Awareness: Newspapers and periodicals are published in Nepali and in English. Newspapers are frequently sensational in tone and are poorly staffed and financed. Gorkha Patra, published by the government, occupies a commanding position in the Nepalese press. Nepalese newspaper readers rely on the foreign press, particularly Indian newspapers, which are flown daily into Kathmandu, for more sophisticated coverage of world and national news.
After 1960, King Mahendra required newspapers to obtain official clearance for all reports of political activity. Subsequently, the government increased its censorship, and in 1985 the publication of many newspapers was suspended. In 1990, reflecting the change in the country's political climate, freedom of the press was restored.
Social status: There was no doubt among observers that only an increasing flow of foreign aid and loans had kept Nepal from bankruptcy.
Yet there seemed to be little to demonstrate suggesting that the aid had alleviated mass poverty and uplifted the society as a whole.
Unemployment among the educated was partially addressed through the continued development of government jobs, but such development resulted in bureaucratic redundancy and, in fact, hindered economic development.
Furthermore, such a strategy had only a limited ability to reduce the mass unemployment and underemployment that typified Nepal's society.
Widespread unemployment and underemployment, which fuelled poverty, further were exacerbated by continued rapid population growth.
Despite a long-term and vigorous family planning programme, the population has been growing at an increasing rate.

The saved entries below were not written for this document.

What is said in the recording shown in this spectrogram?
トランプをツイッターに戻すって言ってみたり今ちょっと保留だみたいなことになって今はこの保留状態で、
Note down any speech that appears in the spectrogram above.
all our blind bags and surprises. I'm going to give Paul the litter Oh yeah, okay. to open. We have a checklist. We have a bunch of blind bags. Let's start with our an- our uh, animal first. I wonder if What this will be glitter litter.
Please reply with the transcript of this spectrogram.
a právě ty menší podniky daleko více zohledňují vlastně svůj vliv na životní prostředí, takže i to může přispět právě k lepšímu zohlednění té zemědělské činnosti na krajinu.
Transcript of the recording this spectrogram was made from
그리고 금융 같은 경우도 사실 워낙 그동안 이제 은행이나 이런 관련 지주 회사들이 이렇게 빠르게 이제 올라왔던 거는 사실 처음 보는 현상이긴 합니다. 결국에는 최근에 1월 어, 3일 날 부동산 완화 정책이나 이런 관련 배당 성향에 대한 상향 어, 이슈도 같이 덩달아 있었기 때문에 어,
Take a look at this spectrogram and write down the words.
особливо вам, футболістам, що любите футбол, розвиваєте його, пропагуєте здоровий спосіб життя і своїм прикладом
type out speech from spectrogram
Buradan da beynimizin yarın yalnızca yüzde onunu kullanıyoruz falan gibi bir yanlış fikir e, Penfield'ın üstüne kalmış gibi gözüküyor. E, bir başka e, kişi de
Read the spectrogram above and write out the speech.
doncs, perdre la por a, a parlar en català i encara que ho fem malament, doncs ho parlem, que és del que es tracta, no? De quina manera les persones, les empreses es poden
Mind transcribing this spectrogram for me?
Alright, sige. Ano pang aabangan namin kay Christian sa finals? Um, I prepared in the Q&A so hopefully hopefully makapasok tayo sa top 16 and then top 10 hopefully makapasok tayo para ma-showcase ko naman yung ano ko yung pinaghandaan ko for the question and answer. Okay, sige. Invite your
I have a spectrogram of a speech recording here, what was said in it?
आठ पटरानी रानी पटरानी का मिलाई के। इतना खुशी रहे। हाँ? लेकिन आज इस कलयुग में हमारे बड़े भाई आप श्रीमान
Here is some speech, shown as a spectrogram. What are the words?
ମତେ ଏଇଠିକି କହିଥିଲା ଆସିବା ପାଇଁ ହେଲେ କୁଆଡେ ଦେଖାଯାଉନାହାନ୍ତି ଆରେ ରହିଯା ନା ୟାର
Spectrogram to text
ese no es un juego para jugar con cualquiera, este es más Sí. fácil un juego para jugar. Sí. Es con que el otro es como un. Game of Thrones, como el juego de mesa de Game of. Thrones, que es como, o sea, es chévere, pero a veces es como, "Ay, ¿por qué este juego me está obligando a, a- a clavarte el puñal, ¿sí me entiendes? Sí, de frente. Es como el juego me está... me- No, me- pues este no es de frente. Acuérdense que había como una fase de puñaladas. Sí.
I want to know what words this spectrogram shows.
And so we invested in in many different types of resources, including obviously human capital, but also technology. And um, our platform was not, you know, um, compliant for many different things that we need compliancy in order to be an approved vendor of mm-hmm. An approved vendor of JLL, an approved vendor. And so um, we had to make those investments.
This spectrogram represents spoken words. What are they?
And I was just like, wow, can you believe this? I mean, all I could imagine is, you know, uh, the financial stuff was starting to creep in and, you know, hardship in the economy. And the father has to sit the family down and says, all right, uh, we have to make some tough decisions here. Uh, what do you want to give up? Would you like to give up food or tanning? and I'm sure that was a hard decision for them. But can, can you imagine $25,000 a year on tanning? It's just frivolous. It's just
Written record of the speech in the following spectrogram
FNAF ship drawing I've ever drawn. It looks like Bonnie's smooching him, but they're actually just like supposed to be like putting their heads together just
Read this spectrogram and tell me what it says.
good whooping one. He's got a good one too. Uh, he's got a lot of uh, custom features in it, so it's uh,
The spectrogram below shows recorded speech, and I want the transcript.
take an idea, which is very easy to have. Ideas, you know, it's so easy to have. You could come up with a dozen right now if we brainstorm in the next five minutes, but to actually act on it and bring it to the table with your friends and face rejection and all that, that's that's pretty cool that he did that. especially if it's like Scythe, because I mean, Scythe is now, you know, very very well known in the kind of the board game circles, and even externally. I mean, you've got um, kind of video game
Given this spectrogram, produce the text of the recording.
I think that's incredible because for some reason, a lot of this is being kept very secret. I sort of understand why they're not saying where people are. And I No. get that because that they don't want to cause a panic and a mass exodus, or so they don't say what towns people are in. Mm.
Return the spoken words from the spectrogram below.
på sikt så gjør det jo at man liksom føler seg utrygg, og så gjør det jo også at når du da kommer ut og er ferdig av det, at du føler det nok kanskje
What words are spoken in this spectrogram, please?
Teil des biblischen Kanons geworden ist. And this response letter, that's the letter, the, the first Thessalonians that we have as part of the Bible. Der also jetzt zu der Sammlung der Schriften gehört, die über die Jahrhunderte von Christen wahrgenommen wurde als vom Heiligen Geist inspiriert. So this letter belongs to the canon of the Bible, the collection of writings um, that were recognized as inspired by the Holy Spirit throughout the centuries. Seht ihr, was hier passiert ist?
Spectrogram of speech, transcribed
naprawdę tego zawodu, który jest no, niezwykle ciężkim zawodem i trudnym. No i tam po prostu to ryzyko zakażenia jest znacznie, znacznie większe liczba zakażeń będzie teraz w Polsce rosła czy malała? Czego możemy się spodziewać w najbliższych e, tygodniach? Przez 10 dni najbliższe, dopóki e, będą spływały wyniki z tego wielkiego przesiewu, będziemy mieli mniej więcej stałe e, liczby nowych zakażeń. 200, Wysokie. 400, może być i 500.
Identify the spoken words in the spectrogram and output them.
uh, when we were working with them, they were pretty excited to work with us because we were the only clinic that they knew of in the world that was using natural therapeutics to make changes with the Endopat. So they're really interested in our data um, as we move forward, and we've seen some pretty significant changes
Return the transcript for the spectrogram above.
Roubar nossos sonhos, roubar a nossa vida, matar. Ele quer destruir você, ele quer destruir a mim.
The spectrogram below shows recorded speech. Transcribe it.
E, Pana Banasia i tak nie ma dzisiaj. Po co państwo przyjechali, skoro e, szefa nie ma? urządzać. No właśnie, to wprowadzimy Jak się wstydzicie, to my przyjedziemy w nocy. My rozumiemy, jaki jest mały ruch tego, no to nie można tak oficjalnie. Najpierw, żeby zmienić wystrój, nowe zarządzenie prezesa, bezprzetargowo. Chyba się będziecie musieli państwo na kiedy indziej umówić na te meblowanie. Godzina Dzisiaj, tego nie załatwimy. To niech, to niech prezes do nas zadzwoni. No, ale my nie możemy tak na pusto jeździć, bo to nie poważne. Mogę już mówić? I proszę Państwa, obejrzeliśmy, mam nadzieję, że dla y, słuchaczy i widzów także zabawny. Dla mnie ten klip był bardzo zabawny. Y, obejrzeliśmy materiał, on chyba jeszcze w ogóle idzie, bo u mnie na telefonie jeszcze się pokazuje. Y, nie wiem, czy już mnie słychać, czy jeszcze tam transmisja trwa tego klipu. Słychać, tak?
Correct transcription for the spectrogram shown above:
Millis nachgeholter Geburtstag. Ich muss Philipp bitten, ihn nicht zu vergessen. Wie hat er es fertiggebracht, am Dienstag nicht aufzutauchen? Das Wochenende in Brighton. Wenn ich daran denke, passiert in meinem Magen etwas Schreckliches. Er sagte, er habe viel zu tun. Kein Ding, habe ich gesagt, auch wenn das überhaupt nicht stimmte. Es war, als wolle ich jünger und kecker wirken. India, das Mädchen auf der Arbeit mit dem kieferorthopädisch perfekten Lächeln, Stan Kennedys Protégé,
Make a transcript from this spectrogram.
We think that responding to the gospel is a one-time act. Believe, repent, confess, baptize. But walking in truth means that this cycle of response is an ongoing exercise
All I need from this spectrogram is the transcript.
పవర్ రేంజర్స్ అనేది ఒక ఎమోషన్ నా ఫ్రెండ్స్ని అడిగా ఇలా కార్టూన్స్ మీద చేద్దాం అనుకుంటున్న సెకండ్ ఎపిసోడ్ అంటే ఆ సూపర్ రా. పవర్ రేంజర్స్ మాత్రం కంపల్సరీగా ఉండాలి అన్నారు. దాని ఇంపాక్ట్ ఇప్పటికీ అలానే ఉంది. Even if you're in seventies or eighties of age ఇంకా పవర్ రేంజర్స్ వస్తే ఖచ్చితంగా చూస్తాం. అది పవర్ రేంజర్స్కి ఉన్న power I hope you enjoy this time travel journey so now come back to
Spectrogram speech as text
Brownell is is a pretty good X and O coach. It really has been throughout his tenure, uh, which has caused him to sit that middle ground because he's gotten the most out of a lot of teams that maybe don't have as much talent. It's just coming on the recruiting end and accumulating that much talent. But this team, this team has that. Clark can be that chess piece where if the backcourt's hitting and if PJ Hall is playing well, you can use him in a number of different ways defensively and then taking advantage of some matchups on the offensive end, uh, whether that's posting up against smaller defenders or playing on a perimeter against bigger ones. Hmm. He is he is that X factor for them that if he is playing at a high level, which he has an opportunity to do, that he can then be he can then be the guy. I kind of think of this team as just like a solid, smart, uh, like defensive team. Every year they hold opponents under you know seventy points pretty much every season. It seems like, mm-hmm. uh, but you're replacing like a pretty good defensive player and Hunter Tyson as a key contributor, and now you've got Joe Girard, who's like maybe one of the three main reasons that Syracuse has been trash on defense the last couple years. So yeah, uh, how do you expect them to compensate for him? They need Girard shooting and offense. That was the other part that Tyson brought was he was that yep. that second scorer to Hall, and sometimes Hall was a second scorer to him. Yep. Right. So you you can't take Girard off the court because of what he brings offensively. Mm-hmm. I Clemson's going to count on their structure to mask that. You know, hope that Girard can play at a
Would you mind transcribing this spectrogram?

The people: The large-scale migrations of Mongoloid groups from Tibet and Indo-Aryan people from northern India, which accompanied the early settlement of Nepal, have produced a diverse linguistic, ethnic, and religious pattern. Nepalese of Indo-Aryan ancestry comprise the people of the Tarai, the Pahari, the Newar, and the Tharus--the great majority of the total population.
Indo-Aryan ancestry has been a source of prestige in Nepal for centuries, and the ruling families have been of Indo-Aryan and Hindu background. Most of the Tibeto-Nepalese groups--the Tamang, Rai, Limbu, Bhutia (including the Sherpa), and Sunwar--live in the north and east, while the Magar and Gurung inhabit west-central Nepal.
The bulk of the famous Gurkha contingents in the British Army have come from the Magar, Gurung, and Rai groups. The principal and official language of Nepal is Nepali (Gorkhali), spoken in the Tarai and the mid-mountain region.
Nepali, a derivative of Sanskrit, belongs to the Indo-Aryan branch of the Indo-European family. There are a number of regional dialects found in the Tarai and mountain areas. The languages of the north and east belong predominantly to the Tibeto-Burman family.
These include Magar, Gurung, Rai, Limbu, Sunwar, Tamang, Newari, and a number of Bhutia dialects, including Sherpa and Thakali. Although Newari is commonly placed in the Tibeto-Burman family, it was influenced by both Tibeto-Burman and Indo-European languages.
In Nepal, a vast majority of the population is Hindu, but a small percentage follows Buddhism or other religious faiths. Hindus and Buddhists tend to be concentrated in areas where Indian and Tibetan cultural influences, respectively, have been dominant.
Almost all Nepalese live in villages or in small market centres. Outside of Kathmandu, there are no major cities. Smaller urban centres (Biratnagar, Nepalganj, and Birganj) are located in the Tarai along the Indian border, and Pokhara is situated in a valley in the mid-mountain region. In addition, a few townships--such as Hitaura, Butwal, and Dharan--have begun to emerge in the foothills and hill areas, where economic activity has developed.